» Exercise details
State the number of lines below in which the word "codec" appears. Nothing else belongs in the answer.

» Data listing
=-=-=
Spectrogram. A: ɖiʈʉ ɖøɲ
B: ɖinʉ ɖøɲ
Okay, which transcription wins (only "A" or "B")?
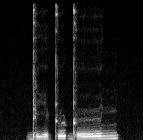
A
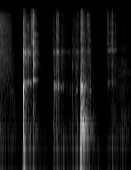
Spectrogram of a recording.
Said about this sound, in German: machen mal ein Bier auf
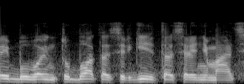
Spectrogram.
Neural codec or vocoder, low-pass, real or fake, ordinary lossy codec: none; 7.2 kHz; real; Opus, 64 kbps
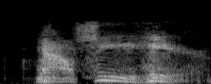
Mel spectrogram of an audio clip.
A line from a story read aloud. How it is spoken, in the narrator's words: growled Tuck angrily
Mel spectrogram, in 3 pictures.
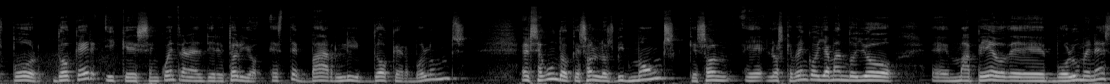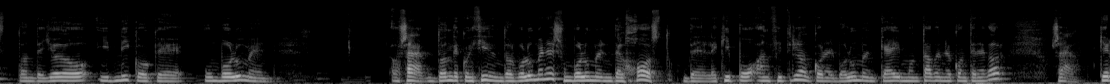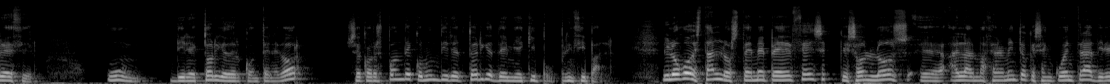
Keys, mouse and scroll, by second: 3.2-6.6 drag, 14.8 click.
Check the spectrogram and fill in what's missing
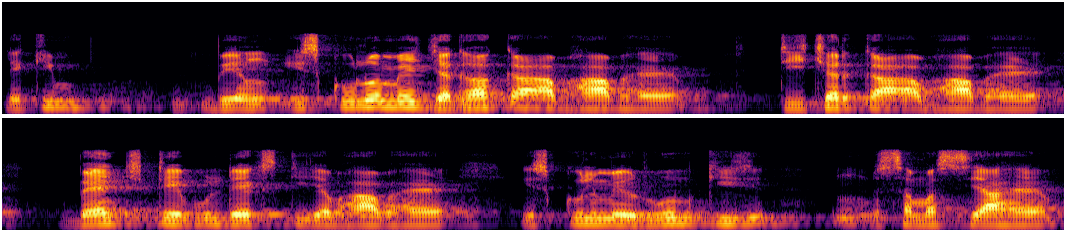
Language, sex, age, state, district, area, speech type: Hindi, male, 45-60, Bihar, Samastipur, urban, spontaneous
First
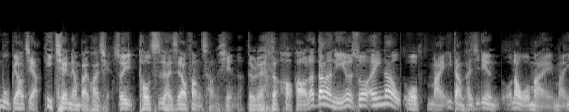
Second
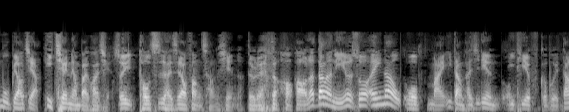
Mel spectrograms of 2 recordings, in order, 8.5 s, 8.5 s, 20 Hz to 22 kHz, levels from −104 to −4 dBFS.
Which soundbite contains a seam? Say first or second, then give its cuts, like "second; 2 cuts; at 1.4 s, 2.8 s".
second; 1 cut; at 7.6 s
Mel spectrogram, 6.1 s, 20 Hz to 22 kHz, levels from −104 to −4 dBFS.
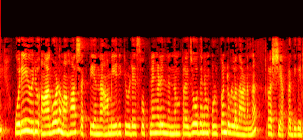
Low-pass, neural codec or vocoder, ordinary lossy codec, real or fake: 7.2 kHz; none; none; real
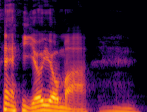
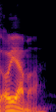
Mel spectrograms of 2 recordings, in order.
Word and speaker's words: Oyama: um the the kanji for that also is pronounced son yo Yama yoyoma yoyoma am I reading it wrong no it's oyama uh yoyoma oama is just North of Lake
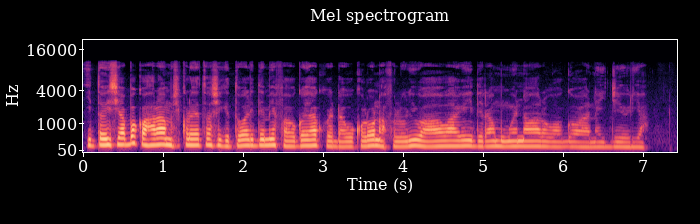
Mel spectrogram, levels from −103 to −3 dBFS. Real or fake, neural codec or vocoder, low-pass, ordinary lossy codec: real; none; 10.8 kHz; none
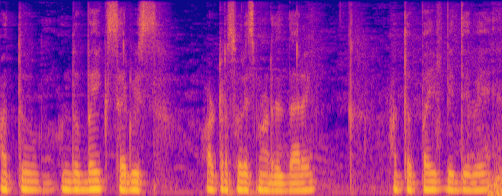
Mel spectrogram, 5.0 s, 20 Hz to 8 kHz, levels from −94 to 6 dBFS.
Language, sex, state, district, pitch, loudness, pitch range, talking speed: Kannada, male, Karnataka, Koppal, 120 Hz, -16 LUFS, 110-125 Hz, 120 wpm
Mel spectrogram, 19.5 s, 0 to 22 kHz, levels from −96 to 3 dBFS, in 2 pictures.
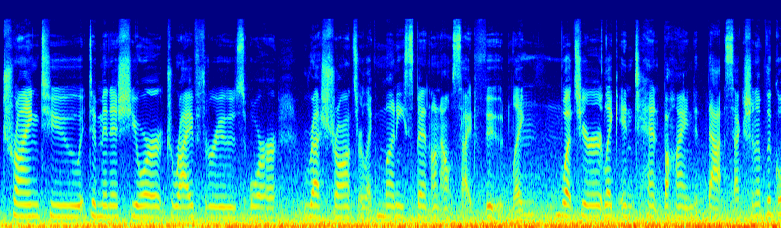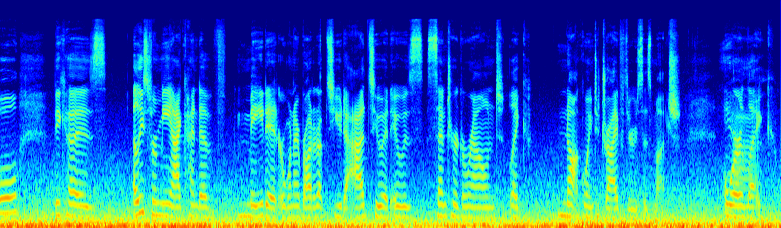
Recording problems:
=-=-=
» Solution to this task
3